In response to this decision, California-based employers should promptly review their payroll policies and practices with respect to their nonresident employees to ensure that they comply with the decision.
UCL Applies to Violations of the Overtime Provisions of the California Labor Code that Occurred in California
The Supreme Court reaffirmed its decision in Cortez v. Purolator Air Filtration Products, Inc., 23 Cal. 4th 163 (2000), holding that the failure to pay legally required overtime compensation falls within the UCL’s definition of an “unlawful … business act or practice,” and that the UCL authorizes, as restitution, an order for payment of unlawfully withheld wages.
UCL Does Not Apply to Claims Under the FLSA for Overtime Performed Outside California for a California-Based Employer by Nonresidents of California
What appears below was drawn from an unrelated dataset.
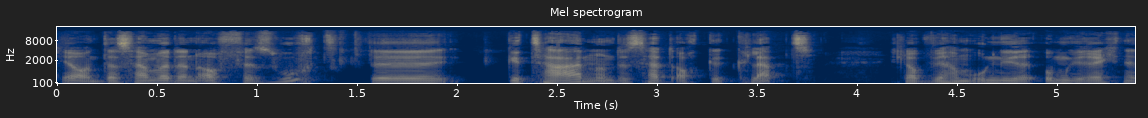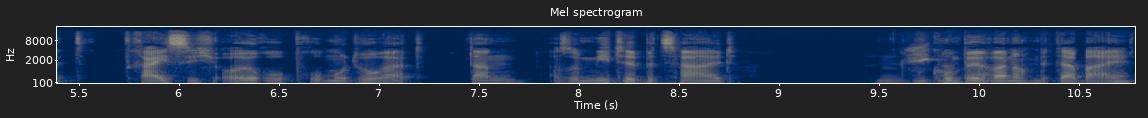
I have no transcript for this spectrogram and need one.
Ja, und das haben wir dann auch versucht, äh, getan und es hat auch geklappt. Ich glaube, wir haben umgerechnet 30 Euro pro Motorrad dann, also Miete bezahlt. Hm, Ein Kumpel war noch mit dabei.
The Sullivan plaintiffs contended that Oracle’s decision to categorize Instructors as exempt had been made at Oracle’s California headquarters, and that the UCL should provide a remedy for alleged violations of the FLSA in connection with work performed outside California by nonresidents of California. In the circumstances of this case, applying the UCL (and its four-year statute of limitations) effectively would have revived time-barred FLSA claims because the UCL’s four-year statute of limitations is longer than the FLSA’s.
The Supreme Court refused to go so far. The court noted that what is unlawful is the failure to pay overtime that is due. “[F]or an employer to adopt an erroneous classification policy is not unlawful in the abstract,” so “that Oracle’s decision to classify its instructors as exempt was made in California does not, standing alone, justify applying the UCL to the nonresident plaintiffs’ FLSA claims for overtime worked in other states.” Because employees working outside California had not been paid (allegedly underpaid) in California, there was no “unlawful practice” occurring in California that could form the basis for a UCL claim predicated on a failure to pay overtime compensation in violation of the FLSA.
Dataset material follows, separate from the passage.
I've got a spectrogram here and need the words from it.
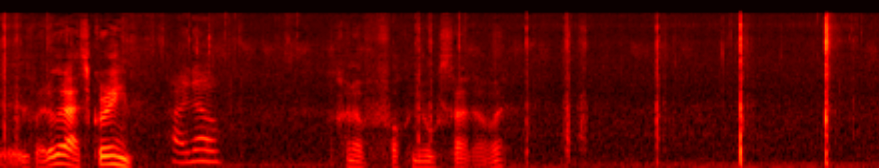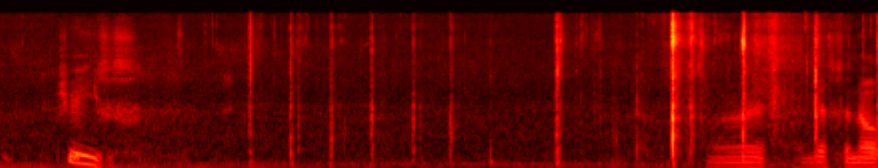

This aspect of the Supreme Court’s decision, and particularly its statement that an employer’s adoption of an erroneous classification policy “is not unlawful in the abstract,” may be helpful in defending against class certification motions contending that a purportedly uniform classification decision satisfies the requirement of commonality. Employers should now find it easier to argue that such a classification is not per se unlawful, and by itself does not provide sufficient commonality to support class certification in the face of other individualized issues.
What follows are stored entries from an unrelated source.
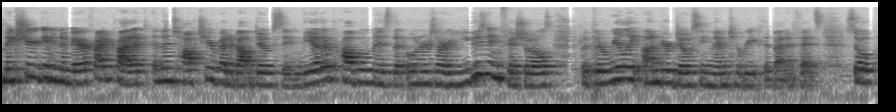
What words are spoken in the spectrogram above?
Make sure you're getting a verified product and then talk to your vet about dosing. The other problem is that owners are using fish oils, but they're really underdosing them to reap the benefits. So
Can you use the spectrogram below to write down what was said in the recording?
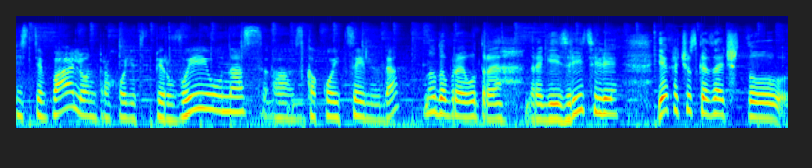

The Supreme Court did note that its conclusion was based on the lack of evidence about where employees were paid for out-of-state work. Of potentially broader application is the court’s strong language recognizing a presumption against extraterritorial application of the UCL. The court stated its presumption that the legislature did not intend a statute to operate extraterritorially “unless such intention is clearly expressed or reasonably to be inferred ‘from the language of the act or from its purpose, subject matter or history.’” The court concluded that “[n]either the language of the UCL nor its legislative history provides any basis for concluding that the Legislature intended the UCL to operate extraterritorially,” and that “[a]ccordingly, the presumption against extraterritoriality applies to the UCL in full force.” That language may be useful for California-based companies defending against class actions—including beyond the employment context— when plaintiffs seek to apply the UCL nationwide.